The output of this code will be “x is greater than 5 but not greater than 15”.

Conclusion

In this article, we learned about the three main types of conditional statements in Python: “if”, “elif”, and “else”. We saw how to use these statements to control the flow of our program based on certain conditions. Understanding how to use these statements is an essential skill for any Python programmer.

In our “Introduction to Python” course, we will cover these concepts in more depth and show you how to use them to solve real-world problems. We hope you will join us on this journey!

Exercises

Here are some exercises with solutions to help you practice what you just learned:

How do you use an “if” statement in Python?

To use an “if” statement in Python, you can specify a condition after the “if” keyword and a block of code to be executed if the condition is true. The syntax for an “if” statement is as follows:

if condition:
# code to be executed if condition is true


For example, consider the following code:

x = 10
if x > 5:
print("x is greater than 5")


The output of this code will be “x is greater than 5”.

How do you use an “else” clause in an “if” statement in Python?

To use an “else” clause in an “if” statement in Python, you can specify the “else” keyword after the “if” clause and a block of code to be executed if the condition is false. The syntax for an “if” statement with an “else” clause is as follows:

if condition:
# code to be executed if condition is true
else:
# code to be executed if condition is false


For example, consider the following code:

x = 10
if x > 15:
print("x is greater than 15")
else:
print("x is not greater than 15")


The output of this code will be “x is not greater than 15”.

How do you use an “elif” clause in an “if” statement in Python?

To use an “elif” clause in an “if” statement in Python, you can specify the “elif” keyword after the “if” clause and a condition, and a block of code to be executed if the condition is true.
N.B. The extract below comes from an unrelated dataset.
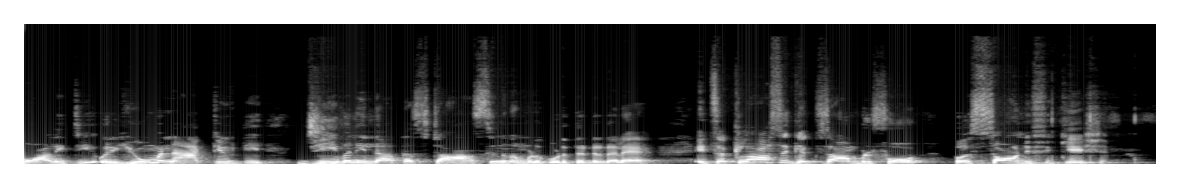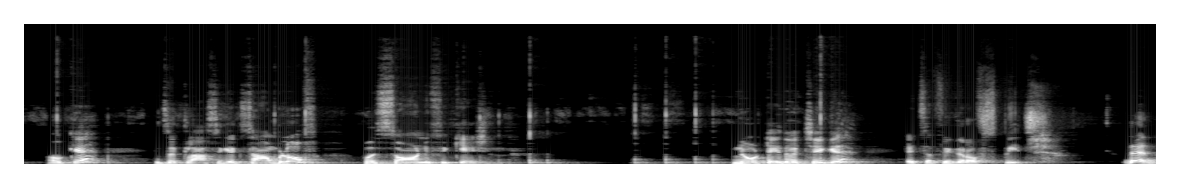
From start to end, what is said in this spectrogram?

The syntax for an “elif” clause is as follows:

if condition1:
# code to be executed if condition1 is true
elif condition2:
# code to be executed if condition1 is false and condition2 is true


For example, consider the following code:

x = 10
if x > 15:
print("x is greater than 15")
elif x > 5:
print("x is greater than 5 but not greater than 15")


The output of this code will be “x is greater than 5 but not greater than 15”.

How do you use an “else” clause at the end of an “if” statement with “elif” clauses in Python?

To use an “else” clause at the end of an “if” statement with “elif” clauses in Python, you can specify the “else” keyword after the last “elif” clause and a block of code to be executed if none of the conditions are true. The syntax for an “if” statement with “elif” clauses and an “else” clause is as follows:

if condition1:
# code to be executed if condition1 is true
elif condition2:
# code to be executed if condition1 is false and condition2 is true
...
else:
# code to be executed if all conditions are false


For example, consider the following code:

x = 10
if x > 15:
print("x is greater than 15")
elif x > 5:
print("x is greater than 5 but not greater than 15")
elif x > 0:
print("x is greater than 0 but not greater than 5")
else:
print("x is not greater than 0")


The output of this code will be “x is greater than 5 but not greater than 15”.

How do you use multiple “elif” clauses in an “if” statement in Python?

To use multiple “elif” clauses in an “if” statement in Python, you can specify multiple “elif” clauses after the “if” clause, each with a different condition and a block of code to be executed if the condition is true. The code for the first condition that is true will be executed, and the rest of the conditions will be skipped.

The syntax for an “if” statement with multiple “elif” clauses is as follows:

if condition1:
# code to be executed if condition1 is true
elif condition2:
# code to be executed if condition1 is false and condition2 is true
...
elif conditionN:
# code to be executed if all previous conditions are false and conditionN is true


For example, consider the following code:

x = 10
if x > 15:
print("x is greater than 15")
elif x > 5:
print("x is greater than 5 but not greater than 15")
elif x > 0:
print("x is greater than 0 but not greater than 5")
elif x > -5:
print("x is greater than -5 but not greater than 0")


The output of this code will be “x is greater than 5 but not greater than 15”.